PROBLEM TO SOLVE:
For this exercise, restate every line below word for word and drop the images.

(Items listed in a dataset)
# # # #
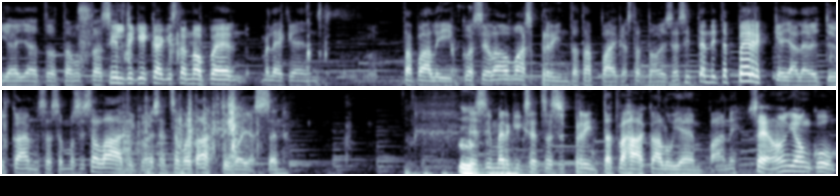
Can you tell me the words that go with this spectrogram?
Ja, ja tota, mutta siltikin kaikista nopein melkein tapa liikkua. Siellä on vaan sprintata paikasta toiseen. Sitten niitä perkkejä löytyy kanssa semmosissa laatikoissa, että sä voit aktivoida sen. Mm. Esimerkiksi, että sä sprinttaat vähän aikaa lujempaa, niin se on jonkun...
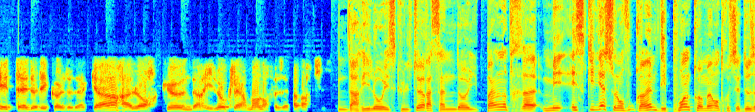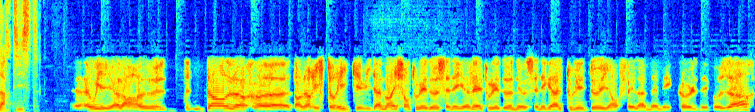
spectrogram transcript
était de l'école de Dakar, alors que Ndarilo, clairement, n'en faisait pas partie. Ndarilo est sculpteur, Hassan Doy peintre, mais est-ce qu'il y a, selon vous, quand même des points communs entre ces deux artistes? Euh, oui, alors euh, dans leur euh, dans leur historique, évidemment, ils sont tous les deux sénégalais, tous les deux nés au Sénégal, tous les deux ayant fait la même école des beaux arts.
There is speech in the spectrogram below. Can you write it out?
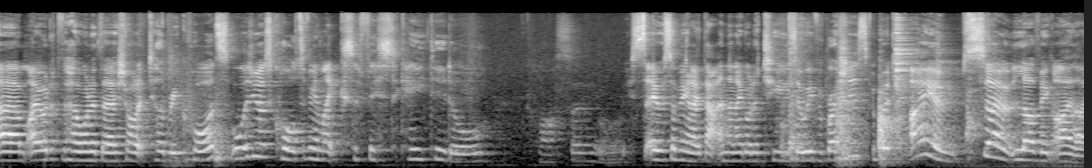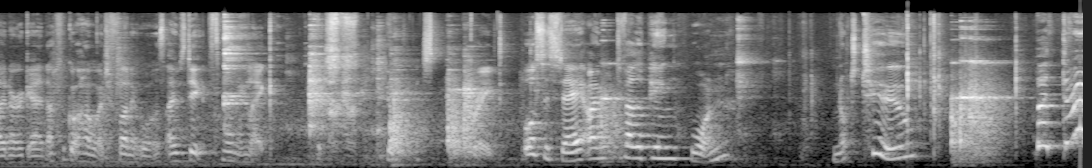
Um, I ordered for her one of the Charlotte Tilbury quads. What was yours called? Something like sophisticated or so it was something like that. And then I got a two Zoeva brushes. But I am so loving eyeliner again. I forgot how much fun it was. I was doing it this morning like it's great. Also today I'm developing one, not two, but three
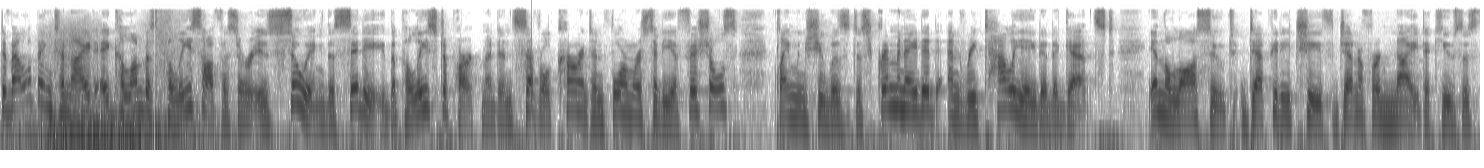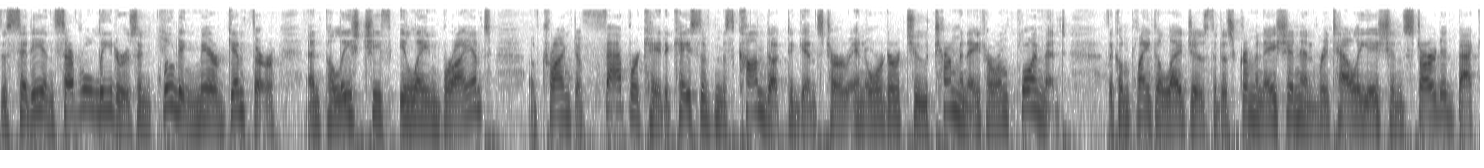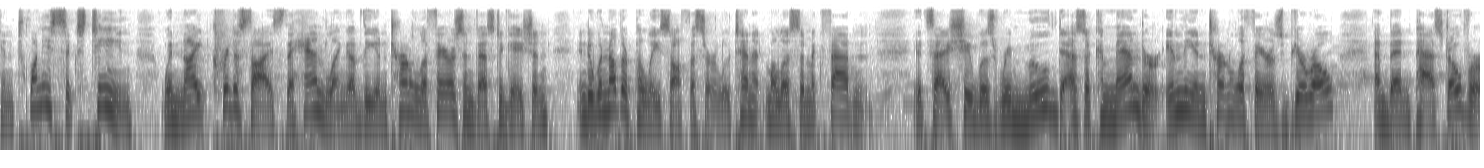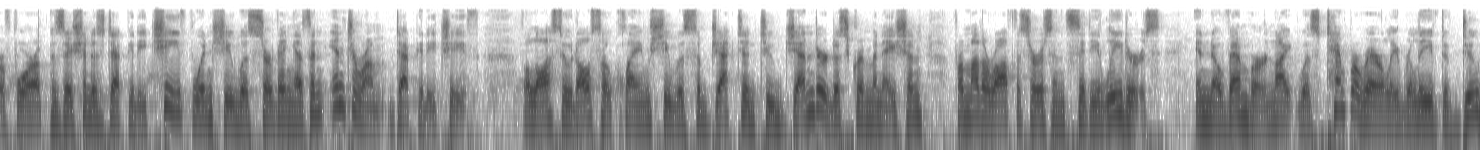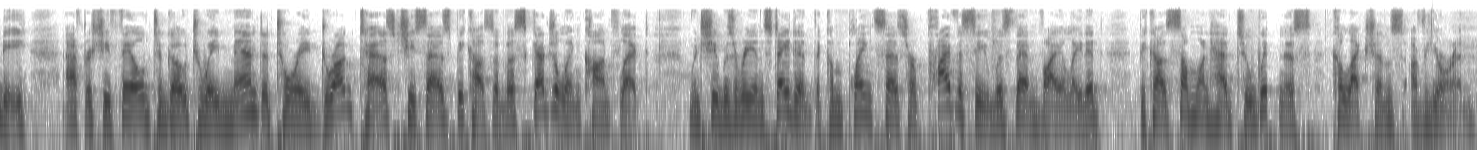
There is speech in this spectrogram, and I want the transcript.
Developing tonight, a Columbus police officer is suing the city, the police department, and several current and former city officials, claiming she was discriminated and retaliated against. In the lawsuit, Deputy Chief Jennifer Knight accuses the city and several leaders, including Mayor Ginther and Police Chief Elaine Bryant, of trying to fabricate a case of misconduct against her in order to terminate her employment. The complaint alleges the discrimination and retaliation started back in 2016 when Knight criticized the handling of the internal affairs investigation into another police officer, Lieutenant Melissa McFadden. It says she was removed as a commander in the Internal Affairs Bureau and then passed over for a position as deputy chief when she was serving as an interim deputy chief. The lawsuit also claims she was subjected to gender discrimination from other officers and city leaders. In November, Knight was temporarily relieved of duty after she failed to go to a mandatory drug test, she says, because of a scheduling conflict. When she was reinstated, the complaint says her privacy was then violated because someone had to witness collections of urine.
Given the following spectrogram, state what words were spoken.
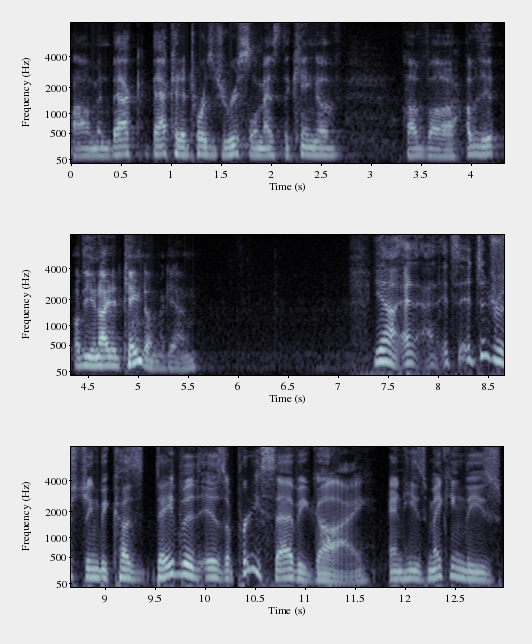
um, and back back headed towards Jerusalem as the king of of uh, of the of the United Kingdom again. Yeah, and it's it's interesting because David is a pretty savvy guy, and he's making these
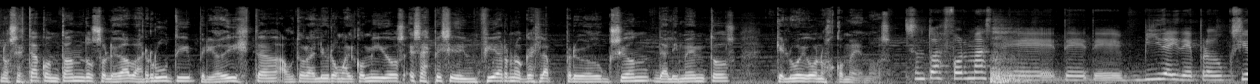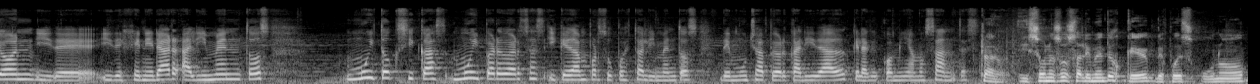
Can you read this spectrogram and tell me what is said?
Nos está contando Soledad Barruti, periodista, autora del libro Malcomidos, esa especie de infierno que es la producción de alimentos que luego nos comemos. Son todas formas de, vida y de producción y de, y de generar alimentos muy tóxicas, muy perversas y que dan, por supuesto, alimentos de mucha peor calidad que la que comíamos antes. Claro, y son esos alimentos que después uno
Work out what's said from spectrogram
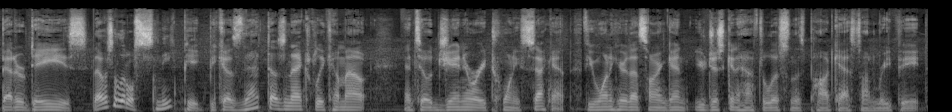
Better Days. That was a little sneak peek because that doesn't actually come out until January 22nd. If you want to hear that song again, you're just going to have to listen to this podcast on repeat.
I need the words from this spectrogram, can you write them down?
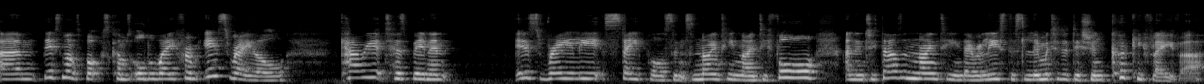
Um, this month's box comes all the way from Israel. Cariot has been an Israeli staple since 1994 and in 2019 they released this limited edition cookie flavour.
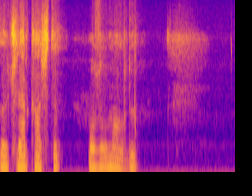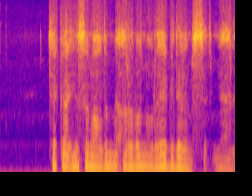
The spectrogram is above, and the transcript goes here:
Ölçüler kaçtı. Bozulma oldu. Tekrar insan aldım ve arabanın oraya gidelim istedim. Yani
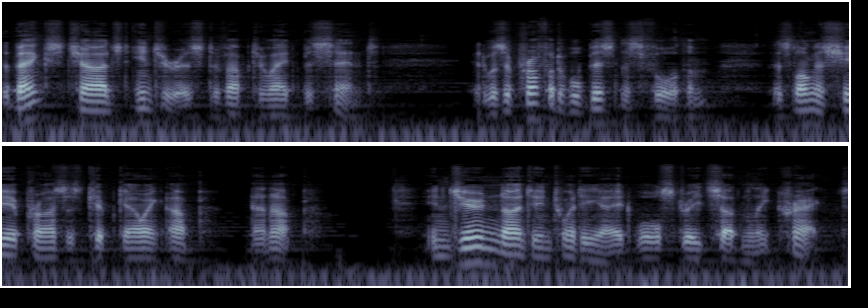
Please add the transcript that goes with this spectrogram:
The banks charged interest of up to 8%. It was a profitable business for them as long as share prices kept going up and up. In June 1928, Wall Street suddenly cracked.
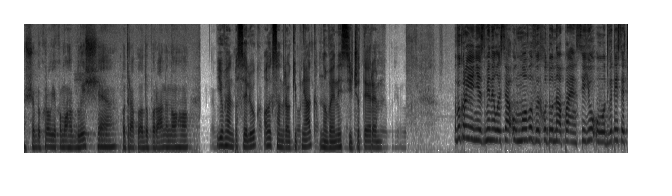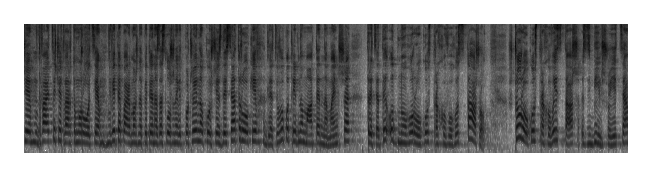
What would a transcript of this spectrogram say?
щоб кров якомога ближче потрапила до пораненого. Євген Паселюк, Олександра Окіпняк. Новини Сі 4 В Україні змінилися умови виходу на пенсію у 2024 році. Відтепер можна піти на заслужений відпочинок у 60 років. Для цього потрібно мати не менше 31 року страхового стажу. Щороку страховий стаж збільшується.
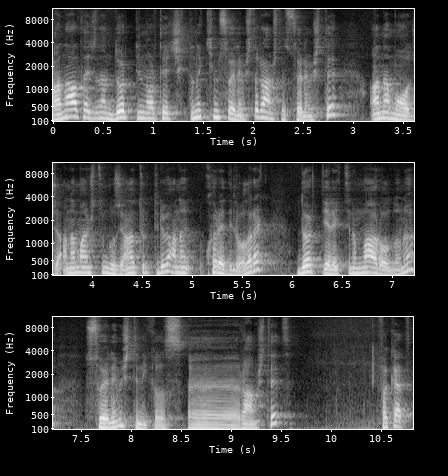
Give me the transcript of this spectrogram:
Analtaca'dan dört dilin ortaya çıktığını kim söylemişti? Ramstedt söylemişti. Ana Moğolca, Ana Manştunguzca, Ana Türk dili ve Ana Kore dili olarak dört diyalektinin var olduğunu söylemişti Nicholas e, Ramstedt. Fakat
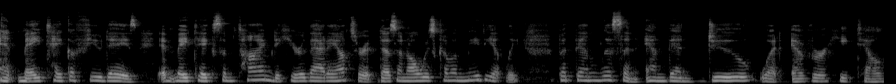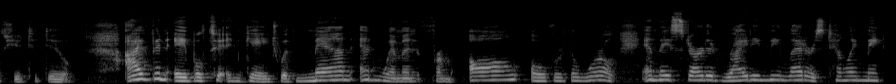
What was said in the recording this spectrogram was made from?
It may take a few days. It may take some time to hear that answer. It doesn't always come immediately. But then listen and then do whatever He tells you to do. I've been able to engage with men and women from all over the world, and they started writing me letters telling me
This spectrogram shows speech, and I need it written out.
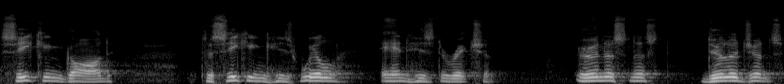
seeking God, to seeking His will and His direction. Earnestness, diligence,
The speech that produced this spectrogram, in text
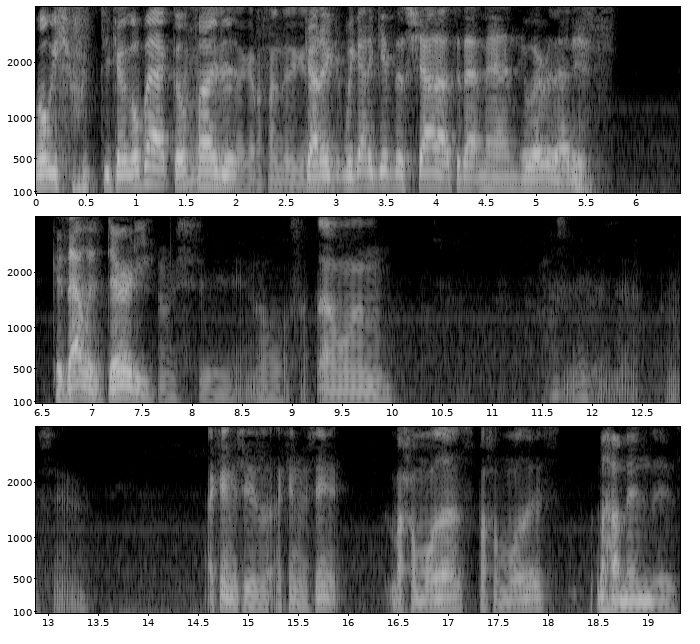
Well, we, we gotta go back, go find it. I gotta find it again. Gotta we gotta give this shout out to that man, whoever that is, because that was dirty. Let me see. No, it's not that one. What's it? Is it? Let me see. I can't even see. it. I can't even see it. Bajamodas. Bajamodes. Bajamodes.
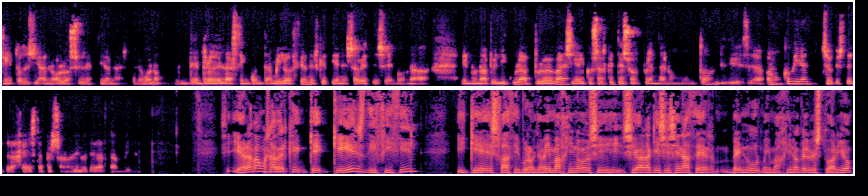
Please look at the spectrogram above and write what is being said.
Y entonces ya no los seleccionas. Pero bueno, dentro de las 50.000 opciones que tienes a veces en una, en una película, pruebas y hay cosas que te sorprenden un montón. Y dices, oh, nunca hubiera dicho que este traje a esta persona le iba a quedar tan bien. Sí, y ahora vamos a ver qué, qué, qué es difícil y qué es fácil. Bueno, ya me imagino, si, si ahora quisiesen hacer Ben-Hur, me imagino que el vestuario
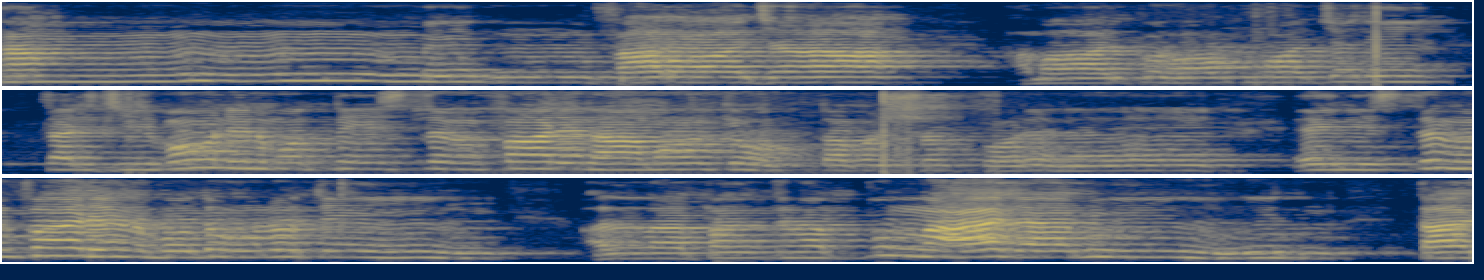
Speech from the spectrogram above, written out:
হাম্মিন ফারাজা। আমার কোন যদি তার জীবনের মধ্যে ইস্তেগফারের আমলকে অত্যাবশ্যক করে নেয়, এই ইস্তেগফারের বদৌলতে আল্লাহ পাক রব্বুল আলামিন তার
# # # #
ANSWER SECTION:
Can you tell me the words that go with this spectrogram?
Ja, ja tota, mutta siltikin kaikista nopein melkein tapa liikkua. Siellä on vaan sprintata paikasta toiseen. Sitten niitä perkkejä löytyy kanssa semmosissa laatikoissa, että sä voit aktivoida sen. Mm. Esimerkiksi, että sä sprinttaat vähän aikaa lujempaa, niin se on jonkun...
spectrogram transcript
était de l'école de Dakar, alors que Ndarilo, clairement, n'en faisait pas partie. Ndarilo est sculpteur, Hassan Doy peintre, mais est-ce qu'il y a, selon vous, quand même des points communs entre ces deux artistes? Euh, oui, alors euh, dans leur euh, dans leur historique, évidemment, ils sont tous les deux sénégalais, tous les deux nés au Sénégal, tous les deux ayant fait la même école des beaux arts.
There is speech in the spectrogram below. Can you write it out?
Um, I ordered for her one of the Charlotte Tilbury quads. What was yours called? Something like sophisticated or so it was something like that. And then I got a two Zoeva brushes. But I am so loving eyeliner again. I forgot how much fun it was. I was doing it this morning like it's great. Also today I'm developing one, not two, but three
There is speech in this spectrogram, and I want the transcript.
Developing tonight, a Columbus police officer is suing the city, the police department, and several current and former city officials, claiming she was discriminated and retaliated against. In the lawsuit, Deputy Chief Jennifer Knight accuses the city and several leaders, including Mayor Ginther and Police Chief Elaine Bryant, of trying to fabricate a case of misconduct against her in order to terminate her employment. The complaint alleges the discrimination and retaliation started back in 2016 when Knight criticized the handling of the internal affairs investigation into another police officer, Lieutenant Melissa McFadden. It says she was removed as a commander in the Internal Affairs Bureau and then passed over for a position as deputy chief when she was serving as an interim deputy chief. The lawsuit also claims she was subjected to gender discrimination from other officers and city leaders. In November, Knight was temporarily relieved of duty after she failed to go to a mandatory drug test, she says, because of a scheduling conflict. When she was reinstated, the complaint says her privacy was then violated because someone had to witness collections of urine.
Given the following spectrogram, state what words were spoken.
um, and back back headed towards Jerusalem as the king of of uh, of the of the United Kingdom again. Yeah, and it's it's interesting because David is a pretty savvy guy, and he's making these
Can you read this spectrogram and tell me what is said?
Nos está contando Soledad Barruti, periodista, autora del libro Malcomidos, esa especie de infierno que es la producción de alimentos que luego nos comemos. Son todas formas de, vida y de producción y de, y de generar alimentos muy tóxicas, muy perversas y que dan, por supuesto, alimentos de mucha peor calidad que la que comíamos antes. Claro, y son esos alimentos que después uno
Work out what's said from spectrogram
Better Days. That was a little sneak peek because that doesn't actually come out until January 22nd. If you want to hear that song again, you're just going to have to listen to this podcast on repeat.
I need the words from this spectrogram, can you write them down?
Um, this month's box comes all the way from Israel. Cariot has been an Israeli staple since 1994 and in 2019 they released this limited edition cookie flavour.
The spectrogram is above, and the transcript goes here:
Ölçüler kaçtı. Bozulma oldu. Tekrar insan aldım ve arabanın oraya gidelim istedim. Yani
Please add the transcript that goes with this spectrogram:
The banks charged interest of up to 8%. It was a profitable business for them as long as share prices kept going up and up. In June 1928, Wall Street suddenly cracked.
What would a transcript of this spectrogram say?
щоб кров якомога ближче потрапила до пораненого. Євген Паселюк, Олександра Окіпняк. Новини Сі 4 В Україні змінилися умови виходу на пенсію у 2024 році. Відтепер можна піти на заслужений відпочинок у 60 років. Для цього потрібно мати не менше 31 року страхового стажу. Щороку страховий стаж збільшується.
Give me the transcript of this spectrogram:
Analtaca'dan dört dilin ortaya çıktığını kim söylemişti? Ramstedt söylemişti. Ana Moğolca, Ana Manştunguzca, Ana Türk dili ve Ana Kore dili olarak dört diyalektinin var olduğunu söylemişti Nicholas e, Ramstedt. Fakat
What was said in the recording this spectrogram was made from?
It may take a few days. It may take some time to hear that answer. It doesn't always come immediately. But then listen and then do whatever He tells you to do. I've been able to engage with men and women from all over the world, and they started writing me letters telling me
This spectrogram shows speech, and I need it written out.
seeking God, to seeking His will and His direction. Earnestness, diligence,
The speech that produced this spectrogram, in text
Well, we, we gotta go back, go find it. I gotta find it again. Gotta we gotta give this shout out to that man, whoever that is, because that was dirty. Let me see. No, it's not that one. What's it? Is it? Let me see. I can't even see. it. I can't even see it. Bajamodas. Bajamodes. Bajamodes.
Please look at the spectrogram above and write what is being said.
Y entonces ya no los seleccionas. Pero bueno, dentro de las 50.000 opciones que tienes a veces en una, en una película, pruebas y hay cosas que te sorprenden un montón. Y dices, oh, nunca hubiera dicho que este traje a esta persona le iba a quedar tan bien. Sí, y ahora vamos a ver qué, qué, qué es difícil y qué es fácil. Bueno, ya me imagino, si, si ahora quisiesen hacer Ben-Hur, me imagino que el vestuario
Speech from the spectrogram above, written out:
হাম্মিন ফারাজা। আমার কোন যদি তার জীবনের মধ্যে ইস্তেগফারের আমলকে অত্যাবশ্যক করে নেয়, এই ইস্তেগফারের বদৌলতে আল্লাহ পাক রব্বুল আলামিন তার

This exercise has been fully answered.